On a not infrequent basis, I come face-to-face with my own hypocrisy. It generally leaves me feeling humbled; last week's encounter was no exception.
I was sitting in a coffee shop with a friend discussing the process of manufacturing an online identity. For those of us who blog and enjoy social media sites like Facebook, Instagram and Twitter, there is a certain amount of identity creation that takes place. It isn't necessarily that we generate a completely fictional self online. But certainly, we put our best foot forward. The end product isn't bad. It's nice; it's shiny. But it's also limited; the online portrait is not the full picture.
It's easier to post stories and photos online that are humorous or flattering. Life's less-lovely aspects … the arguments, the insecurities, the disappointments … don't usually make the status update content cut.
The coffee shop talk transitioned to the photos we opt to post. I admitted, "Well, we all choose our best photos, right? Sometimes I even choose the ones that are so filtered that I don't even look quite like myself."
The danger in a sunshine-only approach to social media posting is that it's incomplete and therefore, false. It perpetuates the idea that some people have perfect lives filled with non-stop fun and wrinkle-free foreheads. And then there are the rest of us. So we compare ourselves to one another and feel bad that our actual reality seems to pale in comparison to someone else's virtual presentation.
As my friend and I took the last few swallows of our coffees, we concluded that we want our online presence to be a more accurate representation of our authentic selves. I expressed that in the near future, I aspire to invest more energy in direct interpersonal relationships and the nurturing of my spirit.
It only took a few hours to experience my own unintentional hypocrisy. I sat in a waiting room passing the time with my cell phone. The space was quiet and I sat in an empty row of chairs. Forgetting the entire aforementioned social media conversation, I suddenly had the bright idea to update my Twitter account profile photo to something more flattering.

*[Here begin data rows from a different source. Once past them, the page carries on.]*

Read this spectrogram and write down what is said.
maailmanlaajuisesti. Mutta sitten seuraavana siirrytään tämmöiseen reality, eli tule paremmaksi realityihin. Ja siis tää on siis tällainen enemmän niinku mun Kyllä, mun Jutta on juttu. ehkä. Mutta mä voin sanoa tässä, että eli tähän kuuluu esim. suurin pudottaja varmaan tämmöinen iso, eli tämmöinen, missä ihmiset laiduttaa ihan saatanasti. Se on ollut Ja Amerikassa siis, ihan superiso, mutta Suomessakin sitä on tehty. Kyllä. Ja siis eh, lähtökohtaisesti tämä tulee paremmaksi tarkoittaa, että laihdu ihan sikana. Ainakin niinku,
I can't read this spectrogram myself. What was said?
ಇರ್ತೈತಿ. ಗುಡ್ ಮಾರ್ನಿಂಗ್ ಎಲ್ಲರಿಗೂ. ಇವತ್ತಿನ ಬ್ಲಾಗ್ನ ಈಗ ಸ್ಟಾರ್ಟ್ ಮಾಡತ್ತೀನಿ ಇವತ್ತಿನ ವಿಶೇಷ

Since I was having a slightly above mediocre hair day, it seemed an appropriate occasion for selfie time. (A "selfie" is the name for a photo you take of yourself.)

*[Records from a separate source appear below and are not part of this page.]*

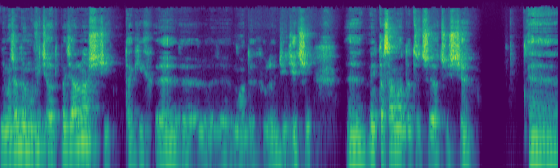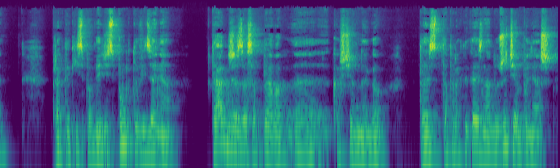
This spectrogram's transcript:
nie możemy mówić o odpowiedzialności takich y, y, y, młodych ludzi, dzieci. Y, no i to samo dotyczy oczywiście praktyki spowiedzi z punktu widzenia także zasad prawa e, kościelnego, to jest, ta praktyka jest nadużyciem, ponieważ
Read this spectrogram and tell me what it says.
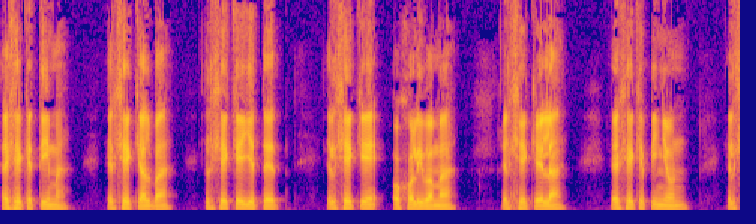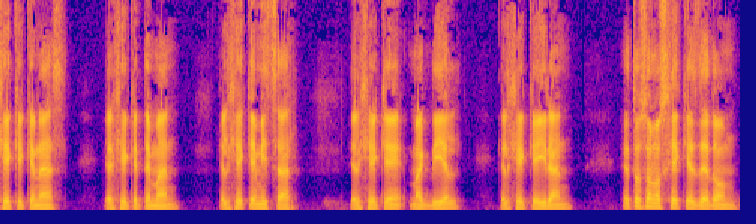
El jeque Tima, el jeque Alba, el jeque Yetet, el jeque Ojolibamá, el jeque Elá, el jeque Piñón, el jeque Kenaz, el jeque Temán, el jeque Mizar, el jeque Magdiel, el jeque Irán. Estos son los jeques de Edom,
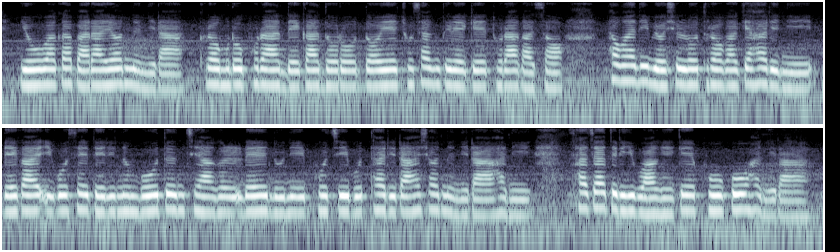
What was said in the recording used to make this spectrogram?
여호와가 말하였느니라. 그러므로 보라 내가 너로 너의 조상들에게 돌아가서 평안히 묘실로 들어가게 하리니 내가 이곳에 내리는 모든 재앙을 내 눈이 보지 못하리라 하셨느니라 하니 사자들이 왕에게 보고하니라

Just then, before I could snap a photo, I overheard him: "It looks like she's taking a selfie. I just don't know … sometimes I feel like I'm living in another world." Glancing up, I saw the man behind the voice. He looked to be about 80 years old and wore a striped shirt and John Deere cap on his head. We made eye-contact across the room for a brief moment before my utter mortification set in.
I brought my phone close to my ear, assuming the position of a person who was about to make a call for important business. Something related to compassion or service or at the very least, something that wasn't as vain as a waiting room selfie.

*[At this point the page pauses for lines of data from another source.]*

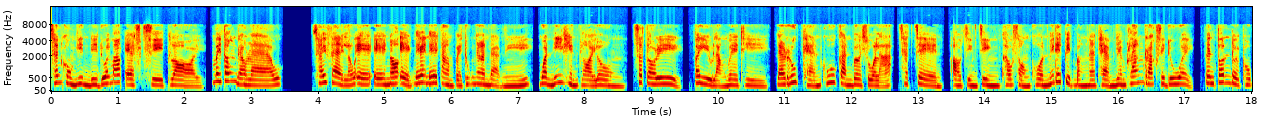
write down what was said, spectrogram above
ฉันคงยินดีด้วยมาก SC พลอย ไม่ต้องเดาแล้ว ใช้แฟนแล้วเอเอนอเอกเน่เน่ตามไปทุกงานแบบนี้ วันนี้เห็นพลอยลง สตอรี่ไปอยู่หลังเวที และรูปแขนคู่กันเบอร์ชัวละ ชัดเจน เอาจริง ๆ เขาสองคนไม่ได้ปิดบังนะแถมยังคลั่งรักเสียด้วย เป็นต้นโดยพบ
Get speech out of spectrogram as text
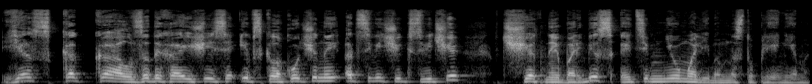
Я скакал, задыхающийся и всклокоченный от свечи к свече, в тщетной борьбе с этим неумолимым наступлением.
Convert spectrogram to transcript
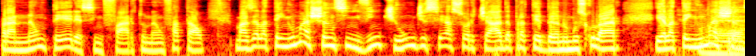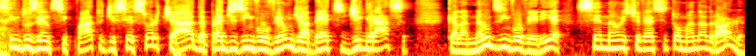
para não ter esse infarto não fatal. Mas ela tem uma chance em 21 de ser a sorteada para ter dano muscular. E ela tem uma é. chance em 204 de ser sorteada para desenvolver um diabetes de graça, que ela não desenvolveria se não estivesse tomando a droga.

Let it be known, I don't think there's anything wrong with taking selfies. I think they're fun. But the knot that formed instantly in my gut served as a reminder that I understood the sentiment at the heart of the man's words. Sometimes it really does feel like another world … a world in which there are so many ways we can become disconnected from ourselves and others. The allure of creating an always-happy, put together, in control online self is tempting. Too tempting.
I highly value technology. Social media is especially incredible for its power to connect us to resources, information, and other human beings. However, I don't want to lose my real self along the way — and I don't want you to lose your real self either.
There is no perfect recipe for a well-balanced online life. But I believe God is as present in our virtual communities as anywhere else. May the guidance of the Holy Spirit direct our use of technology and selfies and all the rest. And whether it's in the flesh or online, may we never lose touch with the beauty of our authentic, imperfect selves.